Ludwig was dead. The official verdict was suicide.
Lesson V: Make sure your legend never dies (and build another castle) (Schloss Falkenstein)
But there might have been a different ending. A few miles west of Neuschwanstein, a nondescript road zigzags its way to the top of a small, steep mountain. Following the road in a car, a blizzard blows outside – a raging wind that sends snowflakes lurching one way and then another, flitting back and forth like shoals of fish. The view is virtually blank in the blizzard; trees lurch of out the whiteness ahead, before vanishing again in the rear view mirror.
Ludwig built this road as a driveway to his last and greatest castle. Falkenstein would be the highest fortress in all Germany: a cluster of dark, pointy towers set atop an almost vertical pulpit of rock. Built on the site of a real 13th-century castle, it would be a miracle of construction to surpass all others – even Neuschwanstein…

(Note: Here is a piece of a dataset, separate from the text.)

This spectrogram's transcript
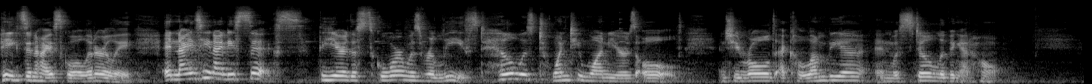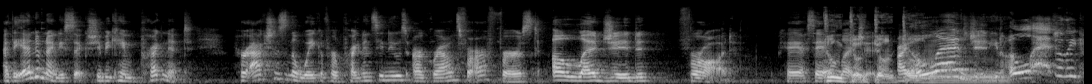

There is one small problem. It doesn’t exist. Ludwig died before work on Falkenstein could begin. Ludwig’s death is Germany’s equivalent of the JFK assassination – a puzzle that still turns academics grey, and which sometimes sees conspiracy theories debated in parliament. Authorities claimed the king had drowned – but no water was found in his lungs. Some speculate Ludwig and his psychiatrist suffered simultaneous heart attacks. But to his followers, something doesn’t quite add up. Ludwig was eccentric, though never insane. He had become too popular among his people and too disliked by politicians. His death meant only one thing: murder.
‘Ludwig wasn’t an easy person but he was certainly not suicidal,’ says Dr Joachim Zeune, a softly spoken historian with a snowy white beard, who has been studying castles ever since playing with plastic knights as a child. At a restaurant at the top of the mountain, he leafs through Ludwig’s designs for Falkenstein, stopping to sip on piping hot soup as the snow settles on the window sill. Strangely, there were to be no bedrooms in Falkenstein castle – only one gloomy hall where the old king would sleep on a bed with the dimensions of a double decker bus, set beneath a ceiling painted with twinkling stars.

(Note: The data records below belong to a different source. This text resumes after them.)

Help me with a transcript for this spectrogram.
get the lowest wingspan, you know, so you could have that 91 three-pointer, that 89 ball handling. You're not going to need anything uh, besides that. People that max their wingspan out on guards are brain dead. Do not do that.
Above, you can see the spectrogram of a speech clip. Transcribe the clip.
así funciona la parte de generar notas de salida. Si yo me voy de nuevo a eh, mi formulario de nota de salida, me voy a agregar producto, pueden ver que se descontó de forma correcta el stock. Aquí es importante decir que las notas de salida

‘I think Ludwig intended Falkenstein as his mausoleum,’ Dr Zeune says quietly. ‘This castle was his last resort – a remote place where he could be above the world and all his problems would be far below him.’
A flight of stone steps leads up to the pinnacle of the rock and to the ruined 13th-century castle that Ludwig had planned to demolish, that still stands. After a while the blizzard relents at the summit, and the clouds scatter to reveal what was once Ludwig’s kingdom: little villages far below, and pastures smothered in smooth, downy snow. Only just visible to the east is the outline of Neuschwanstein rising above the trees – one man’s daydream, preserved forever in stone and mortar.

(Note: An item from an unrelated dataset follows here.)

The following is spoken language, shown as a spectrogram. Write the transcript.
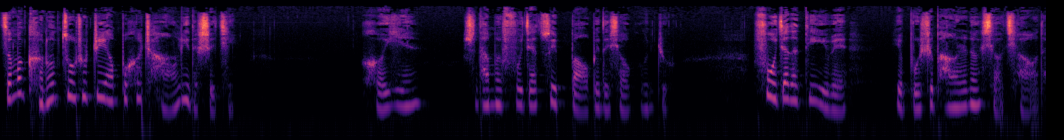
怎么可能做出这样不合常理的事情？何音是他们傅家最宝贝的小公主，傅家的地位也不是旁人能小瞧的。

Ludwig may be gone, but his legacy shines as brightly as ever in his homeland. He has been immortalised in films, musicals and computer games. The music he supported is now loved around the world. The castles that gave his accountants panic-attacks have paid for themselves several times over in entrance tickets.
To millions today, Neuschwanstein appears just as it did to Ludwig himself – a relic from another, nobler world; a kind of never-land where every man could be a hero, and every story ended happily ever after.
PHOTOGRAPHY: ANDREW MONTGOMERY (andrewmontgomery.co.uk)